In my last article on this very website on the eve of the great Final, I wrote, “Sri Lanka has the best bowling attack in the Sub-continent. We all know that Murali and Malinga were champions but for me the best has been Ajantha Mendis. What an exponent of the art of spin and economy. For those who followed my Drifts of the past, I always said that the spinners would win us this World Cup.”
There is now no point in crying over spilt milk. We lost this World Cup to India fair and square. Sri Lanka played beautiful cricket and good ole India played it even better! The Indian team played like men possessed and good luck to them.
But . . I will go to my death bed convinced that it was an unforgiveable mistake, on his current form, not to have played Ajantha Mendis. As I sat down with my wife, as almost every Sri Lankan supporter in Australia did that Saturday night, I nearly choked on my red wine when I heard the commentators mention that Suraj Randiv had replaced the economical Ajantha Mendis in the side.

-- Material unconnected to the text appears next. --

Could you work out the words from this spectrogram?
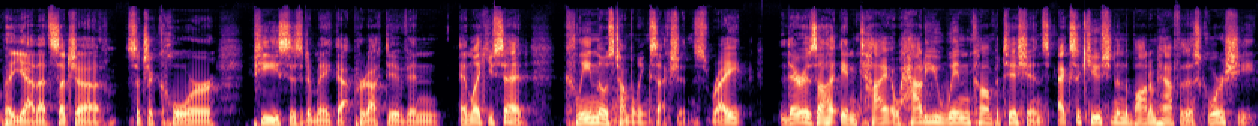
But yeah, that's such a such a core piece is to make that productive and and like you said, clean those tumbling sections, right? There is a entire how do you win competitions? Execution in the bottom half of the score sheet.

To me it was not the fact that Randiv is a bad exponent of the art of spin. He is a great young bowler with a big future. But, if I was Ajantha Mendis, I would have every right to feel “really pissed off”. This young man had been a part of the original squad, he took crucial wickets for Sri Lanka at the right moments and, above all, was economical and tied one end up for his team. Bugger the theory that the Indian team had one too many left handers, bugger the theory that he was expensive against the Indians a year or two ago. That does not work for me.

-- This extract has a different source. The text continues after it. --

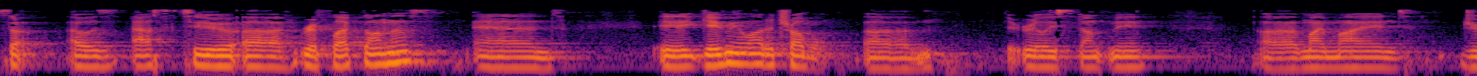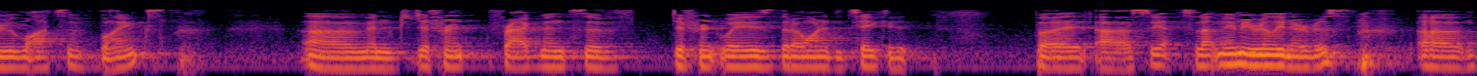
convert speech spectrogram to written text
so I was asked to uh, reflect on this, and it gave me a lot of trouble. Um, it really stumped me. Uh, my mind drew lots of blanks um, and different fragments of different ways that I wanted to take it. But uh, so yeah, so that made me really nervous. um,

To me, Ajantha Mendis was in a good zone and was bowling beautifully at this World Cup and full of confidence. To me, he was Sri Lanka’s best at this World Cup. I am prepared to run the length and breadth of Sri Lanka in my underpants to disagree with his non selection and to tell the nation that it was so wrong to bring in a new player, no matter how good he is, to replace an original member of the squad who is not injured nor bowling poorly.
Whoever was responsible for this diabolical error of judgement – and they would have had their learned and collective reasons – failed to consider team morale and Ajantha’s own self esteem and confidence.
It would be impossible and foolhardy to state that this was the reason for our loss in the final –no chance of that from my end. But, lets face the facts, the selection of young Randiv was a dead set flop and so unnecessary in terms of team morale and considering the squad already available.
Simply, India played better on the day and outplayed Sri Lanka. For supporters of Sri Lanka to state otherwise or that Ranatunga should have been the sole selector or that Vass and Jayasuriya should have played or that Kulasekera’s selection was the wrong option would be an insult to India’s brilliant performance in the Final. In the latter case, young Kulasekera is one of the most improved Sri Lankan players of recent times. He batted exceptionally well to partner the great Mahela Jayawardene in an extra-ordinary recovery but had an ordinary day with the ball against a masterful batting display by India. But then, so did Murali, Malinga and Randiv. This was a country of 20 m playing a giant cricketing nation of 1.1 billion.
Imagine this. A small strife torn nation (thankfully that is now in the past), the size of a tear drop, in the Cricket World Cup Final. Little old Sri Lanka has now been in three Cricket World Cup Finals – winning one. Speaks volumes for the talent and great heart of its cricket team. Speaks volumes for the extra-ordinary nature of its cricket loving people.